The department of sensorimotor learning studies the relationship between visual perception and eye movements. Because of the varying sensitivity and resolution across the retina, humans execute up to three eye movements per second.  The fastest of these eye movements are saccades, which are used to project different objects of interest onto the fovea - the points on the human retina with the highest visual acuity.


You conduct an experiment, which is thematically embedded in one of our research projects. Meanwhile, you learn how to measure and evaluate eye movements as well as perceptual functions. During the course of your thesis, you can acquire programming-skills, but this is optional,  We will intensively supervise you throughout your thesis. You can start with your thesis at any time.

If you are interested in writing your thesis in our department, please contact Prof. Dr. Alexander Schütz.


1. How humans learn eye movements

Eye movements are frequent and exceedingly accurate. This high accuracy is actively maintained through learning processes. To date, the learning  of eye movements was mostly studied with behaviorally irrelevant stimuli. But eye movements are primarily used for visual information gathering and assist the organism during the execution of different tasks. We are interested in the following research questions:

  • How can eye movements support different perceptual tasks?
  • Can we optimize our eye movements, based on the requirements of a perceptual task?

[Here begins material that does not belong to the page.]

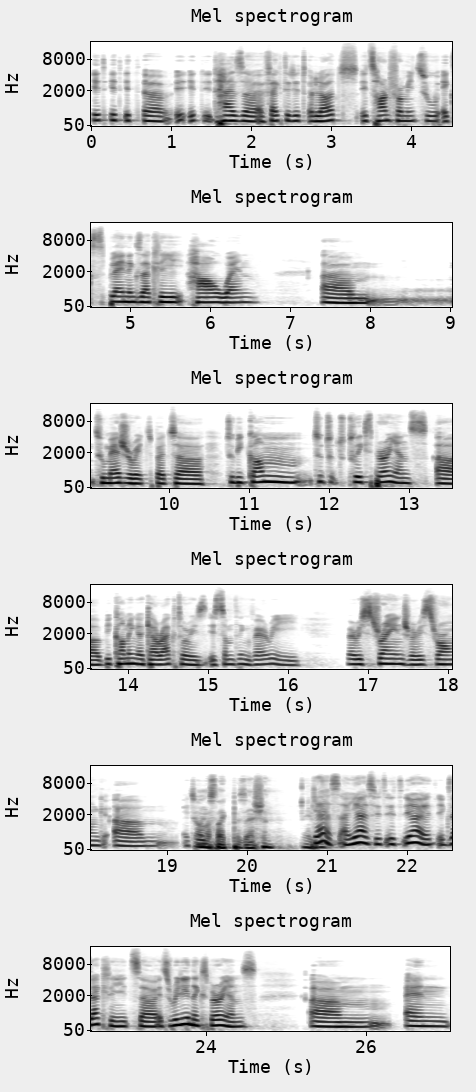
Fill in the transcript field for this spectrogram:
it it it, uh, it it it has uh, affected it a lot. It's hard for me to explain exactly how when, um, to measure it, but uh, to become to to, to experience uh, becoming a character is is something very very strange, very strong. Um, it It's almost like possession. maybe. Yes, uh, yes, it's it's yeah, it, exactly. It's uh, it's really an experience, um, and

2. Visual stability during eye movements

Humans usually detect objects with their peripheral vision, before they execute a saccade, in order to project these objects onto their fovea. Therefore, there are two different types of visual information about an object, which we obtain through an eye movement: peripheral information before we execute a saccade, and foveal information after we have executed the saccade to the respective object. Although peripheral and foveal information differ in several aspects (see the image below), fixating an object does not change how we perceive it. In this context, we are
interested in the following research questions:

  • How are the differences in peripheral and foveal vision compensated?
  • What influence do attention and memory have on the integration of peripheral and foveal information?
  • How do peripheral and foveal vision change during the human lifespan?
Peripherie Pfeil Fovea
Peripheral vision Foveal Vision

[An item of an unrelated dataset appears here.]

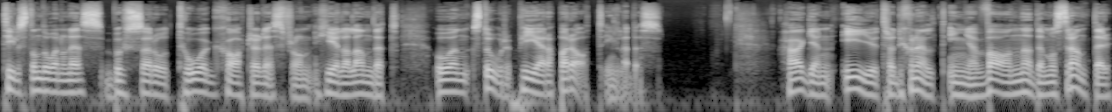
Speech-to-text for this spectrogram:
Tillstånd ordnades, bussar och tåg chartrades från hela landet och en stor PR-apparat inleddes. Högern är ju traditionellt inga vana demonstranter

3. Individual differences in multistable perception

Because visual information is pictured two-dimensionally on our retina, we can have several different three-dimensional interpretations of a single visual stimulus at the same time. Which of the available three-dimensional interpretations dominates the visual perception of an object, can change abruptly and unpredictably. This phenomenon is called multistable perception. In the example below, you see a cylinder, whose movement direction is ambiguous: sometimes you can see it moving to the left, and sometimes to the right. Earlier studies showed that not all of these possible three-dimensional interpretations are favored equally often by a single person. Instead, different people seem to favor different interpretations. Currently it is unknown, how these perceptual preferences evolve. This leads to the following research questions:

  • On which visual features do these behavioral tendencies base?
  • How are the tendencies acquired?
  • And can they be changed temporarily, through learning processes?

Multistabile Wahrnehmung